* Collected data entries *
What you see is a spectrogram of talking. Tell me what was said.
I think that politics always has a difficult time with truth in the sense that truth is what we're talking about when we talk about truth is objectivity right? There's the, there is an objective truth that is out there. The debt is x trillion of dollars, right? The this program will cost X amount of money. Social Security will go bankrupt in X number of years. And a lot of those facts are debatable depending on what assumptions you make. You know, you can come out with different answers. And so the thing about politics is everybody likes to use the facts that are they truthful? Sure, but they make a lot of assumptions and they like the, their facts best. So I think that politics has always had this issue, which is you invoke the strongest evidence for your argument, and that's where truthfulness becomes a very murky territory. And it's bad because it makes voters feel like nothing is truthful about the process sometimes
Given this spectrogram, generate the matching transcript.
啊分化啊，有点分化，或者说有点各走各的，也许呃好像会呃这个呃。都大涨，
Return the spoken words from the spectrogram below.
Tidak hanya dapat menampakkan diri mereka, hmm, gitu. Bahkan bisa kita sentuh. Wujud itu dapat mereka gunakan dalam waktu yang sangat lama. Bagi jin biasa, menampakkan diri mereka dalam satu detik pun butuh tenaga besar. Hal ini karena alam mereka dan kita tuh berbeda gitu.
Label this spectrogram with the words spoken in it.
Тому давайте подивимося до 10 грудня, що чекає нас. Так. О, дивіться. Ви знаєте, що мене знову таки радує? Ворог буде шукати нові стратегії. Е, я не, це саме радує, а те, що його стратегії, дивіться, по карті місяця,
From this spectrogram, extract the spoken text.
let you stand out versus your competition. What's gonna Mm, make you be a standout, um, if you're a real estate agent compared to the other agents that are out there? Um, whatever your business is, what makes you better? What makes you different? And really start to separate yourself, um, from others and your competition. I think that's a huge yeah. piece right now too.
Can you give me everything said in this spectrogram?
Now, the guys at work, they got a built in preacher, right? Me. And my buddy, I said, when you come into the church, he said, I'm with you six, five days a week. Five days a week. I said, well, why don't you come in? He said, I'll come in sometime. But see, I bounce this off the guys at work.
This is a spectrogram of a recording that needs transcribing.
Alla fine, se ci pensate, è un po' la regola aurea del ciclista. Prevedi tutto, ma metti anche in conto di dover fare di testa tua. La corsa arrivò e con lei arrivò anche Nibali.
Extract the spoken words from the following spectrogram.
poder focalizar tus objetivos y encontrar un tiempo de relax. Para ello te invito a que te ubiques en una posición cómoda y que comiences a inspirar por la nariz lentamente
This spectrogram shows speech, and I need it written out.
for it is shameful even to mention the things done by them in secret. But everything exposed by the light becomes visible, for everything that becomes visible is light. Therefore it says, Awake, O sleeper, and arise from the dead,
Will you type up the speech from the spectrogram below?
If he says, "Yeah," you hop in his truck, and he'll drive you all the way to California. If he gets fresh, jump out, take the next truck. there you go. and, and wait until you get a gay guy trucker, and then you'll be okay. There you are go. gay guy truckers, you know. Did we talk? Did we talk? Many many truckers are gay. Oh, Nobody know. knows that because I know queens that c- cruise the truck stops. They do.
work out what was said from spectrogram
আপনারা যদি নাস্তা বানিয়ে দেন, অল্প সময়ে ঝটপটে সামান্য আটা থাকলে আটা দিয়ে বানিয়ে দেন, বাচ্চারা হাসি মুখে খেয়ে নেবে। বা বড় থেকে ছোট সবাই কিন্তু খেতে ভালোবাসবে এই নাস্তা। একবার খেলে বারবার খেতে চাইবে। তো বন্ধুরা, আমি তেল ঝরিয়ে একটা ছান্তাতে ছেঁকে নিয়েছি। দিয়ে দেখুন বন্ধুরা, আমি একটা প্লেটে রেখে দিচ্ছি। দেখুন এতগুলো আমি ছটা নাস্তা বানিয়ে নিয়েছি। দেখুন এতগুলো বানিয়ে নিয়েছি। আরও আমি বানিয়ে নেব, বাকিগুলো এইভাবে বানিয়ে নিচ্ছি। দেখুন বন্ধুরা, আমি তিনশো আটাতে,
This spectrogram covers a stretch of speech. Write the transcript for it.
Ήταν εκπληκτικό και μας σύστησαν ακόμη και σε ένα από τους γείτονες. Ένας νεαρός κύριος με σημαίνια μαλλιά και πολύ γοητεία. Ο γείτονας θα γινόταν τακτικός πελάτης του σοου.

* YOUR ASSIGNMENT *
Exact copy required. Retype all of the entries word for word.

* ANSWER BOX *
What you see is a spectrogram of talking. Tell me what was said.
I think that politics always has a difficult time with truth in the sense that truth is what we're talking about when we talk about truth is objectivity right? There's the, there is an objective truth that is out there. The debt is x trillion of dollars, right? The this program will cost X amount of money. Social Security will go bankrupt in X number of years. And a lot of those facts are debatable depending on what assumptions you make. You know, you can come out with different answers. And so the thing about politics is everybody likes to use the facts that are they truthful? Sure, but they make a lot of assumptions and they like the, their facts best. So I think that politics has always had this issue, which is you invoke the strongest evidence for your argument, and that's where truthfulness becomes a very murky territory. And it's bad because it makes voters feel like nothing is truthful about the process sometimes
Given this spectrogram, generate the matching transcript.
啊分化啊，有点分化，或者说有点各走各的，也许呃好像会呃这个呃。都大涨，
Return the spoken words from the spectrogram below.
Tidak hanya dapat menampakkan diri mereka, hmm, gitu. Bahkan bisa kita sentuh. Wujud itu dapat mereka gunakan dalam waktu yang sangat lama. Bagi jin biasa, menampakkan diri mereka dalam satu detik pun butuh tenaga besar. Hal ini karena alam mereka dan kita tuh berbeda gitu.
Label this spectrogram with the words spoken in it.
Тому давайте подивимося до 10 грудня, що чекає нас. Так. О, дивіться. Ви знаєте, що мене знову таки радує? Ворог буде шукати нові стратегії. Е, я не, це саме радує, а те, що його стратегії, дивіться, по карті місяця,
From this spectrogram, extract the spoken text.
let you stand out versus your competition. What's gonna Mm, make you be a standout, um, if you're a real estate agent compared to the other agents that are out there? Um, whatever your business is, what makes you better? What makes you different? And really start to separate yourself, um, from others and your competition. I think that's a huge yeah. piece right now too.
Can you give me everything said in this spectrogram?
Now, the guys at work, they got a built in preacher, right? Me. And my buddy, I said, when you come into the church, he said, I'm with you six, five days a week. Five days a week. I said, well, why don't you come in? He said, I'll come in sometime. But see, I bounce this off the guys at work.
This is a spectrogram of a recording that needs transcribing.
Alla fine, se ci pensate, è un po' la regola aurea del ciclista. Prevedi tutto, ma metti anche in conto di dover fare di testa tua. La corsa arrivò e con lei arrivò anche Nibali.
Extract the spoken words from the following spectrogram.
poder focalizar tus objetivos y encontrar un tiempo de relax. Para ello te invito a que te ubiques en una posición cómoda y que comiences a inspirar por la nariz lentamente
This spectrogram shows speech, and I need it written out.
for it is shameful even to mention the things done by them in secret. But everything exposed by the light becomes visible, for everything that becomes visible is light. Therefore it says, Awake, O sleeper, and arise from the dead,
Will you type up the speech from the spectrogram below?
If he says, "Yeah," you hop in his truck, and he'll drive you all the way to California. If he gets fresh, jump out, take the next truck. there you go. and, and wait until you get a gay guy trucker, and then you'll be okay. There you are go. gay guy truckers, you know. Did we talk? Did we talk? Many many truckers are gay. Oh, Nobody know. knows that because I know queens that c- cruise the truck stops. They do.
work out what was said from spectrogram
আপনারা যদি নাস্তা বানিয়ে দেন, অল্প সময়ে ঝটপটে সামান্য আটা থাকলে আটা দিয়ে বানিয়ে দেন, বাচ্চারা হাসি মুখে খেয়ে নেবে। বা বড় থেকে ছোট সবাই কিন্তু খেতে ভালোবাসবে এই নাস্তা। একবার খেলে বারবার খেতে চাইবে। তো বন্ধুরা, আমি তেল ঝরিয়ে একটা ছান্তাতে ছেঁকে নিয়েছি। দিয়ে দেখুন বন্ধুরা, আমি একটা প্লেটে রেখে দিচ্ছি। দেখুন এতগুলো আমি ছটা নাস্তা বানিয়ে নিয়েছি। দেখুন এতগুলো বানিয়ে নিয়েছি। আরও আমি বানিয়ে নেব, বাকিগুলো এইভাবে বানিয়ে নিচ্ছি। দেখুন বন্ধুরা, আমি তিনশো আটাতে,
This spectrogram covers a stretch of speech. Write the transcript for it.
Ήταν εκπληκτικό και μας σύστησαν ακόμη και σε ένα από τους γείτονες. Ένας νεαρός κύριος με σημαίνια μαλλιά και πολύ γοητεία. Ο γείτονας θα γινόταν τακτικός πελάτης του σοου.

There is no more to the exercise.